“But I thought you were going to enjoy the Shire, too, for years and years, after all you have done,” said Sam, choking on his tears.
Frodo looking at Sam resolutely replied: “So I thought too, once. But I have been too deeply hurt, Sam.”
Like Frodo, both Lewis and Tolkien were hurt, carrying the unresolved pain to their graves, apparently missing each other dearly, but unwilling to resolve the issues. Near the beginning of their cooling off period, in 1949, Lewis had reached out to Tolkien, writing, “I miss you very much,” but it didn’t lead to reconciliation and an end to the self imposed separation. When Tolkien heard of Lewis’s passing in 1963, he wrote to his daughter that it “feels like an axe-blow near the roots.” Summing up the good with the bad, there are few, if any, friendships in recorded history, that have had as great an impact on both friends as Lewis and Tolkien did on each other. Reflecting upon their lives, the two Oxford professors accomplished what they set out to achieve, creating a lasting legacy through mutually loving, respecting and encouraging one another, utilizing the gifts given to them by the Author of all gifts, fulfilling their God given purposes.

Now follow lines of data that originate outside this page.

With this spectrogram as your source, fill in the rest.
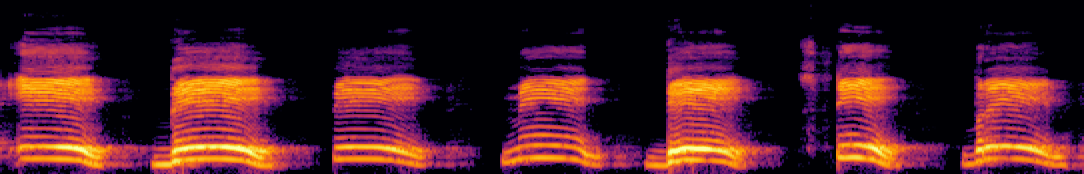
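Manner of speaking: drawn-out ay in "ए, बे, पे, मेन, डे, स्टे, ब्रेन"; long ay sound. Shown as a demonstration. Teacher showing the long ए, drawn-out "ए, बे, पे, मेन, डे, स्टे, ब्रेन". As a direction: stretch each vowel of "ए, बे, पे, मेन, डे, स्टे, ब्रेन". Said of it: "ए का लंबा उच्चारण".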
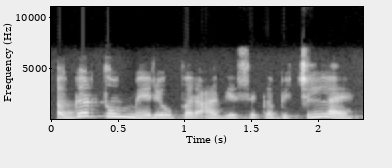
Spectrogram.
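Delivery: ordinary delivery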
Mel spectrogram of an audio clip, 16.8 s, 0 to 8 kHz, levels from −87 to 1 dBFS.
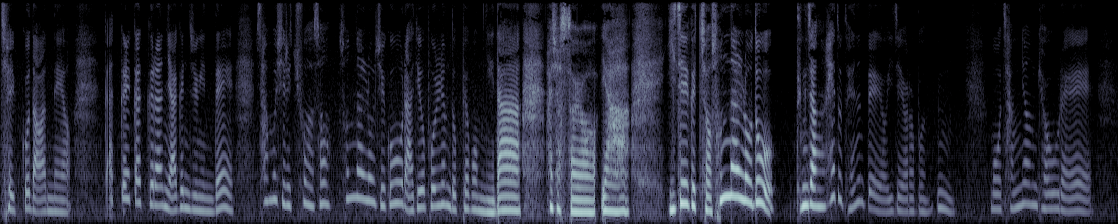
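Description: Automatic gain falling begins at 6.51 s and continues to 12.44 s. The gain control judged the incoming speech too loud and steadily pulled its gain down by about 10 dB over almost six seconds. The level sinks slowly rather than stepping, and the room background sinks with it. That shared drop is what marks it as gain riding, not the talker backing off from the microphone, which happens separately around 7 s and again near 12.5 s.

Automatic gain rising interrupts that descent from 7.56 s to 8.02 s. The control briefly decided the input had become too quiet, likely reacting to the talker's shift just before, and pushed gain back up by about 5 dB in under half a second. Speech and background swell together in a short bump before the slower downward trend resumes. With the two adjustments fighting each other, the level wobbles instead of settling. All of this sits inside the call's normal microphone band, with nothing above 8 kHz.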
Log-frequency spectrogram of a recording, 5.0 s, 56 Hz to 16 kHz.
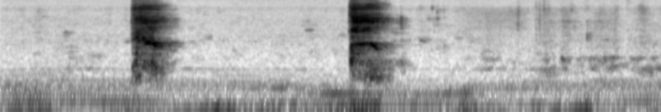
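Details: Cat coughing, recorded to show the vet, possibly asthma: two short, harsh, dry cough bursts about 1.5 seconds apart over low room hum.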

The world is a better place today, because on a spring day in 1926, two professors met and became inseparable friends, providing the oxygen to each other, lighting the fire within one another, setting the world afire with that flame, leaving stories of faith, hope, and redemption as their lasting legacy.